Think twice when using lead shot as ammunition
This year marks my 30th firearms deer season. Granted, for the last 14 years, deer season has been modified by my work as a wildlife biologist. I have had to work opening weekend, or the entire season, to collect data or monitor harvested deer for disease. I always manage to get out and do at least a little hunting during the season, though.
Deer hunting has changed a lot since I started in 1983. Season structure, tag design, antlerless tags, T-zone and more have evolved over time. Even weapon choice, after a friend introduced me to muzzleloader hunting more than a decade ago, I was hooked. I shot my first deer with a borrowed flintlock Kentuckian, with a Tennessee trigger, using a handmade ball and patch.
A percussion cap .50 caliber Hawken is my favorite deer rifle. My Savage 30-30, though, continues to be my primary firearm for the regular firearms deer season. But this year I am making a change. For the first time, I have switched from using jacketed lead bullets to non-toxic copper.
As a biologist, I was well aware of the negative health impacts from exposure to lead. One of my first tasks as a newly hired temporary DNR employee in Portage was to help haul a dying swan to a wildlife rehabilitator. This is why lead shot was made illegal for waterfowl hunting decades ago. Lead is poisonous for the birds that ingest it, and it does not go away, so any scavenger or predator that eats a poisoned bird is poisoned as well. This was well documented in bald eagles.
In recent years, there has been an effort to get the word out about the negative impacts of lead bullets in deer hunting as well. Lead, because of its weight and metallic properties, really makes a great bullet. Unfortunately, when the bullet strikes the deer, small fragments of it soften to a liquid state and scatter in the meat and guts. Hunters may clean the wound channel and remove the remainder of the bullet, but without an X-ray machine they can’t get every last bit of lead out. This means anyone that eats meat from that part of the deer could be ingesting lead.

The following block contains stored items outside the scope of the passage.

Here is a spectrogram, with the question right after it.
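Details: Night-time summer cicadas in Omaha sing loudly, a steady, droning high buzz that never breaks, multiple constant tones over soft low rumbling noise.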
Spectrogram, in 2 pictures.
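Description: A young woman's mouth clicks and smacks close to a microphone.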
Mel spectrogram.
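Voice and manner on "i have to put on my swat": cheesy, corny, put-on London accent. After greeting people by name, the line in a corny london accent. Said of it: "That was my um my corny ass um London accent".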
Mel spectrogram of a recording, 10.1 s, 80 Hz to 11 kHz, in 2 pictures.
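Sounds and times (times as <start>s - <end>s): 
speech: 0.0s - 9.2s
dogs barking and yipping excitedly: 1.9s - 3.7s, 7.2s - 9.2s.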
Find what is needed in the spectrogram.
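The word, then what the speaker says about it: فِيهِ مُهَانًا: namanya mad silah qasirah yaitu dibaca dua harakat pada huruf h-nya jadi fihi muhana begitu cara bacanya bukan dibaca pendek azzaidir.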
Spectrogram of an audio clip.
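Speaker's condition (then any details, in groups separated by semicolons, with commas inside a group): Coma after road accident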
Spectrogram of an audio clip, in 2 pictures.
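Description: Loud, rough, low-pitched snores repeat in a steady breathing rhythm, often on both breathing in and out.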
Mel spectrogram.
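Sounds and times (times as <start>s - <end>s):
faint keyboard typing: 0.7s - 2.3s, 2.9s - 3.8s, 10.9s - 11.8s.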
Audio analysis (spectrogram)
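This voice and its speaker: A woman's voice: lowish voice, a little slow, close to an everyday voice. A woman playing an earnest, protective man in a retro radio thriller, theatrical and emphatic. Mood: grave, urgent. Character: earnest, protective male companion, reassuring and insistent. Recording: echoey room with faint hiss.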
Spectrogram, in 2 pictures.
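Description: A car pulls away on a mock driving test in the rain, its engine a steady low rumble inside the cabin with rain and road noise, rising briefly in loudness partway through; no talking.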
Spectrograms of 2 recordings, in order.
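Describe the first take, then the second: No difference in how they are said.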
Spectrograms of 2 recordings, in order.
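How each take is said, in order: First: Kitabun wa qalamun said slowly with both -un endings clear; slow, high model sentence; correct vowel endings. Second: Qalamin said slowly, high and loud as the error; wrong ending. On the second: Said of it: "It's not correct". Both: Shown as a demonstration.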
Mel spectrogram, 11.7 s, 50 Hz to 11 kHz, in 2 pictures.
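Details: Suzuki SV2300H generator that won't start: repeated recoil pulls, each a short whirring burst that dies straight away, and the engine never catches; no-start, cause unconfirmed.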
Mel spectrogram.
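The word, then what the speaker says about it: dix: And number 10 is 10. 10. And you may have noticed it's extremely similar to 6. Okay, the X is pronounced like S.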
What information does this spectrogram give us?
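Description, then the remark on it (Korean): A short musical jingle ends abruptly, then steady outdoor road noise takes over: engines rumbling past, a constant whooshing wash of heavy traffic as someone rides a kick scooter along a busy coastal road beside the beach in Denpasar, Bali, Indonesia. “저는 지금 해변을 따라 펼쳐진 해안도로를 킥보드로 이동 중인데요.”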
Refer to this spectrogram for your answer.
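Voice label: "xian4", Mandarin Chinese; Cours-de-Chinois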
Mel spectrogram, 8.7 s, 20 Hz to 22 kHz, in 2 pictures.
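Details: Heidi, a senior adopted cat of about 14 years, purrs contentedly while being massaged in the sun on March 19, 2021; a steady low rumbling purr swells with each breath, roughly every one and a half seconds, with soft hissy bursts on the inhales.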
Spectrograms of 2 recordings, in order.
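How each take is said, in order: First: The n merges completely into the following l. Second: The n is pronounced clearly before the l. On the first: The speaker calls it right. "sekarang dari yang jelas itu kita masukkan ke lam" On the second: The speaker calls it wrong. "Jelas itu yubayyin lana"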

The impacts of using lead bullets extend beyond human health and safety. These lead fragments that scatter through the deer can be found in almost any soft tissue. Studies on bullet fragmentation have found lead in gut piles, for example. A 2006 study published in the Wildlife Society Bulletin examined 15 gut piles, and found lead fragments in 13 of them. Fragment counts ranged from two to 350. These gut piles are left in the woods and fields of Wisconsin, and are eventually consumed by birds and animals who will eventually suffer from the build-up of the toxic metal.
Last month, California passed a law requiring all hunters to use non-lead ammunition. The California Condor and Bald Eagles, among other meat-eating birds, were suffering from lead poisoning after feeding on animal parts containing bullet fragments. Who knows if other states will eventually follow suit? My decision to change from lead to copper was personal and voluntary, and followed a very convincing demonstration I participated in last fall that showed that copper bullets were superior to lead. This demonstration aired on North Land Adventures with Dave Carlson; you can watch it online (Hot Line on Copper, 10/12/12).
If this topic interests you, there is plenty of information available on the DNR website under the heading “Precautions for using lead ammunition.” You can get tips on reducing risk of lead exposure, learn about the health effects on wildlife, see a video about a lead fragmentation study, and more. Non-toxic alternative bullets are available for most rifles and shotguns, and they give you a way to reduce health risks to people and wildlife without giving up bullet speed and accuracy.
Jeremy Holtz is a wildlife biologist with the Wisconsin DNR and writes a weekly column in the Star Journal. To contact him, call 715-365-8999.